In a filing in federal court, the state argues that the some of the recommendations of the special master's plan will be too costly and that the court needs to provide specific conditions for the five-year legal battle over the state's mental health system to end.
Attorneys for the state made the filing in the U.S. District Court for the Southern District of Mississippi before U.S. Judge Carlton Reeves in response to Dr. Michael Hogan, the special master appointed by the court to help draft a remedial plan.
Hogan's plan says the state should implement plan to provide peer support services at the county mental health clinics statewide by fiscal 2022, something that the state argues doesn't have a standardized method of providing support, that 90 percent of adults with serious mental illness don't use them and the proportion who did got little use from them. The state also argues that the evidence at trial reveals that peer support is the least effective service in preventing hospitalization.
The state also disputes the need for post-trial clinical review process to assess those receiving treatment at local clinics or the state's psychiatric hospitals and the need for the court to appoint a monitor to ensure its compliance with the Americans With Disabilities Act.
As far as housing for the seriously mentally ill, the state argues that the expansion recommended by the special master of 250 additional vouchers (at $8,000 per voucher) in fiscal 2022 and an additional 250 in fiscal 2023 would add up to $4 million in additional spending annually. Attorneys for the state argue that represents a concern over federalism since the money might have be taken from other programs.
The state says in its filing that the remedial plan doesn't provide a clear and specific path to terminating the court's supervision and that not having that specificity amounts to a formula for a perpetual or near-perpetual order with no escape.
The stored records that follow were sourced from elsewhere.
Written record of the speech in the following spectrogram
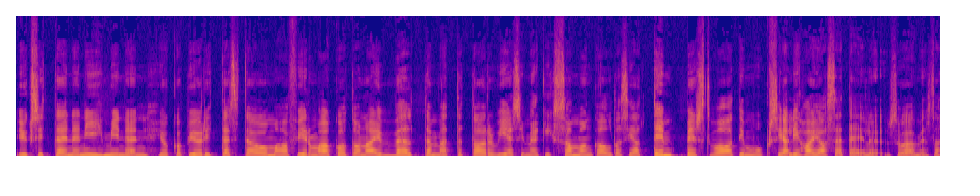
yksittäinen ihminen, joka pyörittää sitä omaa firmaa kotona, ei välttämättä tarvitse esimerkiksi samankaltaisia Tempest-vaatimuksia, eli hajasäteily Suomessa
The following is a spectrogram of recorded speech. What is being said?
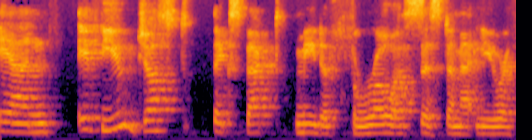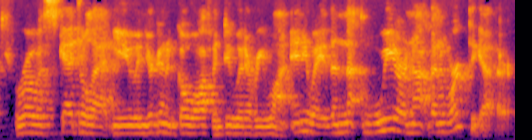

The lawsuit by the U.S. Department of Justice's Civil Rights Division, which was filed in 2016, alleges that Mississippi depends too much on segregated state hospital settings and not enough community-based alternatives, which can provide an alternative to hospitalization for many with serious mental illnesses.
The federal government says the state's mental health system violates the 1999 U.S. Supreme Court decision, Olmstead v. L.C., in which the court says individuals with mental disabilities have the right to live in the community under the Americans With Disabilities Act rather than be institutionalized.
The Department of Justice began an investigation in 2011 and issued a findings letter to then-Gov. Haley Barbour. The state and the DOJ went into a round of negotiations to come up with a solution acceptable to both sides, but the DOJ later filed a lawsuit against the state on August 11, 2016 filed in U.S. District Court.
The federal government won the first round on September 3, 2019 after a four-week bench trial conducted by U.S. District Judge Carlton Reeves. He ruled in favor of the federal government and designated a special master to help the court draft a remedial plan.